Data under study:
-*-

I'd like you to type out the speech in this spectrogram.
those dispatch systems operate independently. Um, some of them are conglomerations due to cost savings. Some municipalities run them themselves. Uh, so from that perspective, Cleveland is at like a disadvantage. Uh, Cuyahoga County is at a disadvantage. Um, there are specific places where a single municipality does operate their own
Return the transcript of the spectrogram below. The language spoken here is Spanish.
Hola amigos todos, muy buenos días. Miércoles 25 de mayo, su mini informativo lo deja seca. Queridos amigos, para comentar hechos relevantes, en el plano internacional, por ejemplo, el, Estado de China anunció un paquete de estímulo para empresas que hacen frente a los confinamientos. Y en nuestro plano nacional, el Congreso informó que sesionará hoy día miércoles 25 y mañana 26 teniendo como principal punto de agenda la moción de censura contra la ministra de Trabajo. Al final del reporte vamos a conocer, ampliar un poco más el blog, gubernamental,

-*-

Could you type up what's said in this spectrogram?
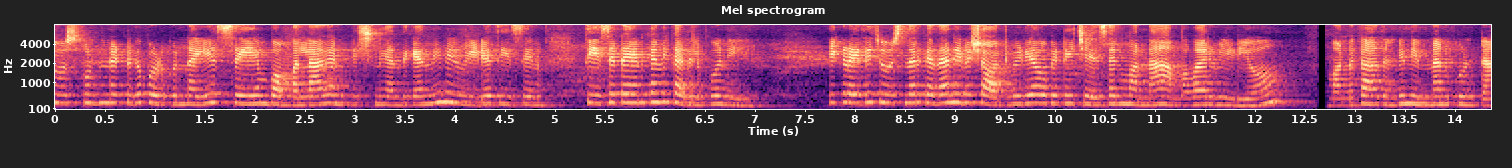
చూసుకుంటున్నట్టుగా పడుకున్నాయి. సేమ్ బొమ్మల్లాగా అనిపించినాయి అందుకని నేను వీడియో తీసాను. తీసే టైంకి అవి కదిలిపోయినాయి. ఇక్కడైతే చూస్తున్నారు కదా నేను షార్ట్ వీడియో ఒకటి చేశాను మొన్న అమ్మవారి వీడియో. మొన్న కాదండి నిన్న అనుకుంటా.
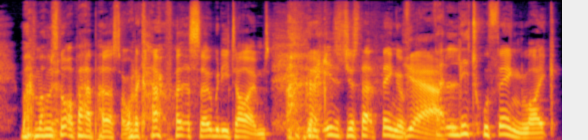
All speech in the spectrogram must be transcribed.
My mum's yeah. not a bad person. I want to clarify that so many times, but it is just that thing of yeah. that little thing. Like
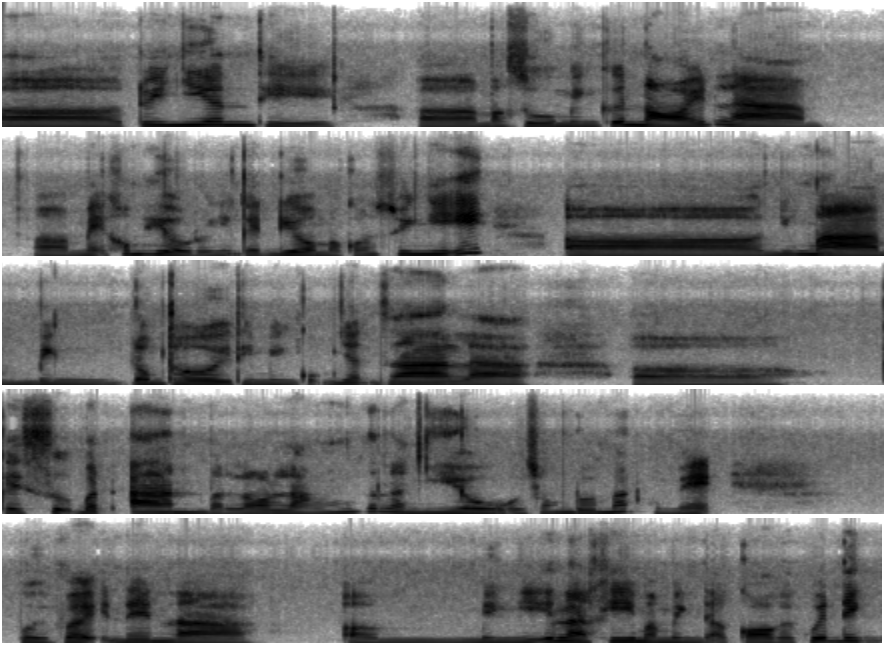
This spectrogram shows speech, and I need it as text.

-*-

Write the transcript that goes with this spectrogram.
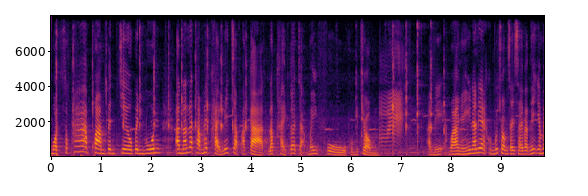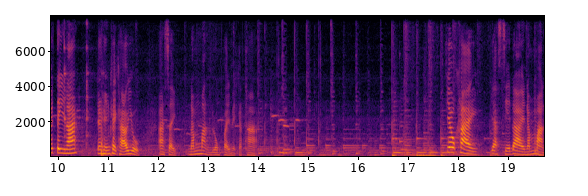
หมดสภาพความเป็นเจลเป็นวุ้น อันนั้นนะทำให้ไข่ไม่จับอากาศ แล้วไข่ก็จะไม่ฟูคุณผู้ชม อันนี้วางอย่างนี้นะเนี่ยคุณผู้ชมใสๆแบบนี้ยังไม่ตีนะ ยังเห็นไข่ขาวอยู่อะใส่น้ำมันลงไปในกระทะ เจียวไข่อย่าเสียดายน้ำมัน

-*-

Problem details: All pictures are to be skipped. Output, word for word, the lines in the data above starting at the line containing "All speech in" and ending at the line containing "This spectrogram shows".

Response area:
All speech in the spectrogram must be transcribed.
My mum's yeah. not a bad person. I want to clarify that so many times, but it is just that thing of yeah. that little thing. Like
This spectrogram shows speech, and I need it as text.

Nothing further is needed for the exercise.